Playing the national anthem at sporting events began in 1918, during the World Series between the Boston Red Sox and the Chicago Cubs. It instantly became a tradition and a unifying exercise that brought together fans of opposing teams. They may have supported different teams, they may have been of different ethnic backgrounds, but they all loved this country.

This season’s games have been preceded by both “The Star Spangled Banner,” and what some call “the Black national anthem” — Lift Every Voice and Sing. Player protests involved either standing or kneeling (or even being absent from the field) during either one or both of these songs. The protests began on last Thursday’s NFL opener, when players and coaches from Kansas City and Houston locked arms at midfield during pregame events in a show of solidarity against “racism.” They were booed by some in the Chiefs home crowd.

Sports website sportscasting.com reported that during Sunday night’s game at SoFi Stadium in Los Angeles, between the Dallas Cowboys and Los Angeles Rams, all of the Rams, except for two players, remained in their locker room for the Black national anthem and returned to the sidelines for the national anthem. Most players stood, while a group of players kneeled.

Multiple Denver Broncos players took a knee during their first game of the season on Monday night.

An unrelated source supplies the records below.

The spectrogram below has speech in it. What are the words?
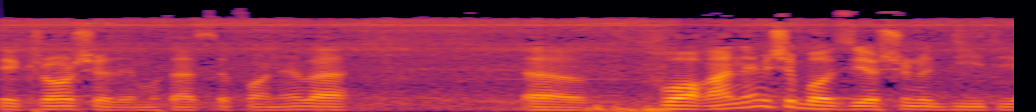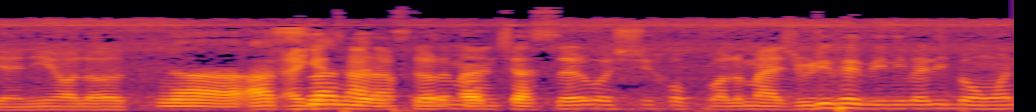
تکرار شده متاسفانه و واقعا نمیشه بازیاشون رو دید. یعنی حالا نه اصلا اگه طرفدار منچستر باشی خب حالا مجبوری ببینی ولی به عنوان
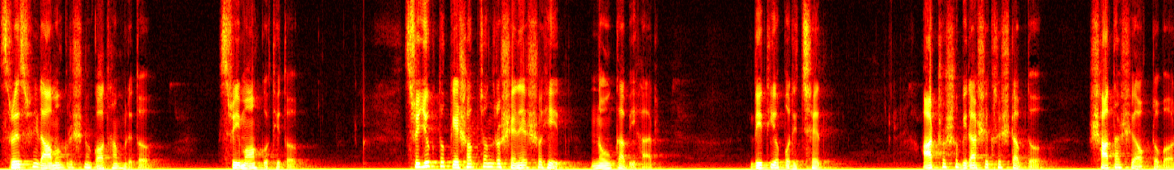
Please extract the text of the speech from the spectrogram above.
শ্রী শ্রী রামকৃষ্ণ কথামৃত শ্রীম কথিত শ্রীযুক্ত কেশবচন্দ্র সেনের সহিত নৌকা বিহার। দ্বিতীয় পরিচ্ছেদ, আঠারোশো বিরাশি খ্রিস্টাব্দ, সাতাশে অক্টোবর।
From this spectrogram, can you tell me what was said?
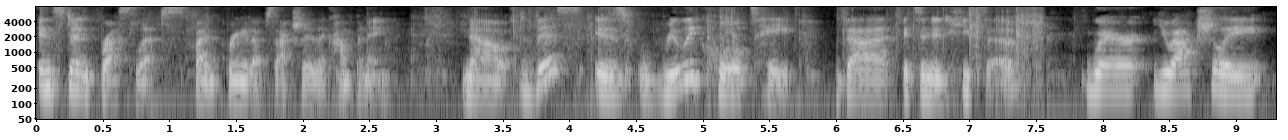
Instant Breast Lifts by Bring It Up's actually the company. Now, this is really cool tape that it's an adhesive where you actually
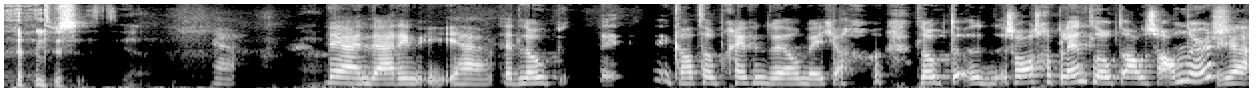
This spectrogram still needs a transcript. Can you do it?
dus ja. ja. Nou ja, en daarin, ja, het loopt. Ik had op een gegeven moment wel een beetje. Het loopt, zoals gepland loopt alles anders. Ja,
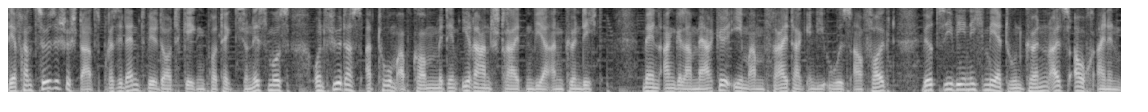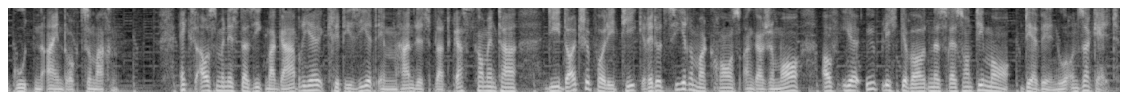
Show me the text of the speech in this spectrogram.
Der französische Staatspräsident will dort gegen Protektionismus und für das Atomabkommen mit dem Iran streiten, wie er ankündigt. Wenn Angela Merkel ihm am Freitag in die USA folgt, wird sie wenig mehr tun können, als auch einen guten Eindruck zu machen. Ex-Außenminister Sigmar Gabriel kritisiert im Handelsblatt Gastkommentar, die deutsche Politik reduziere Macrons Engagement auf ihr üblich gewordenes Ressentiment, der will nur unser Geld.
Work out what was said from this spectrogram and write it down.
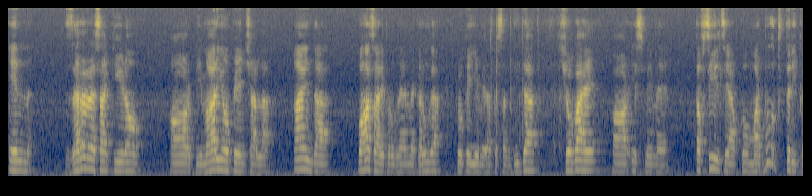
ان ذر رساں کیڑوں اور بیماریوں پہ انشاءاللہ آئندہ بہت سارے پروگرام میں کروں گا، کیونکہ یہ میرا پسندیدہ شعبہ ہے اور اس میں میں تفصیل سے آپ کو مربوط طریقہ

Negative reactions by fans have been noted by several news organizations that have monitored their posts on Facebook and Twitter. WKYC in Cleveland shared these comments:

• “Thanks for freeing up my Sundays. I will not watch someone disrespect my country and it’s flag. Grow up and play the sport.”

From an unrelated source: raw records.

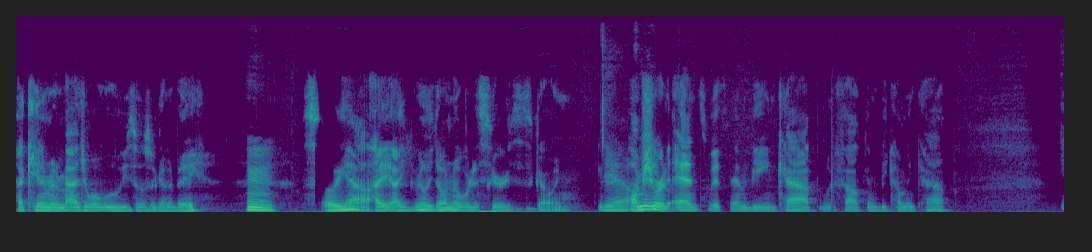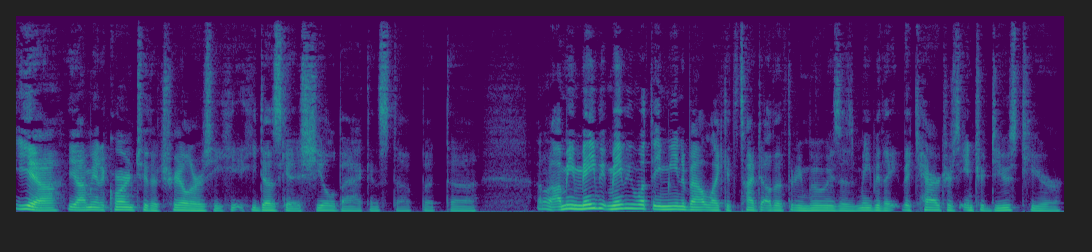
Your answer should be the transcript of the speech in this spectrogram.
I can't even imagine what movies those are going to be. Hmm. So yeah, I, I really don't know where the series is going. Yeah. I'm I mean, sure it ends with him being Cap, with Falcon becoming Cap. Yeah, yeah. I mean, according to the trailers, he he, he does get his shield back and stuff. But uh, I don't know. I mean, maybe maybe what they mean about like it's tied to other three movies is maybe the the characters introduced here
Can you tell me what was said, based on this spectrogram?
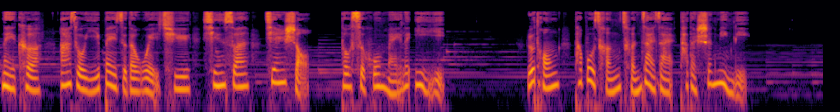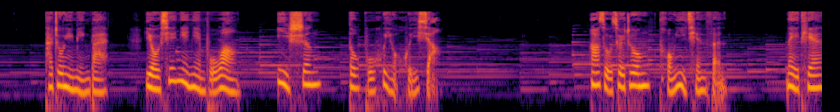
那一刻，阿祖一辈子的委屈、心酸、坚守，都似乎没了意义，如同他不曾存在在他的生命里。他终于明白，有些念念不忘，一生都不会有回响。阿祖最终同意迁坟。那天，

• “I won’t be watching. Browns fan for over 50 years. It’s over hope [you’re] happy with no fans.”

• “They won’t be thinking the same way when America won’t watch or spend any money on the NFL. Then you will see change! Americans do control what happens on the field!”

The NFL pregame activities even captured the attention of Britain’s Daily Mail, which quoted reactions from a few sports fans, including one Denver Broncos fan who posted video of himself setting fire to his Denver Broncos flag.

“Loved watching my Broncos, but I love my country more. To HELL with the NFL and Players! GOD BLESS OUR TROOPS AND GOD BLESS AMERICA,’” said the man.

It is ironic that the NFL, which has afforded opportunities for players of all races to enjoy satisfying, very high-paying careers, has become a hotbed of complaints about “systemic” racism.

Photo showing Pittsburgh Steelers players during National Anthem, Sept. 14, 2020: AP Images

Warren Mass has served The New American since its launch in 1985 in several capacities, including marketing, editing, and writing. Since retiring from the staff several years ago, he has been a regular contributor to the magazine. Warren writes from Texas and can be reached at [email protected].

Courtesy of The New American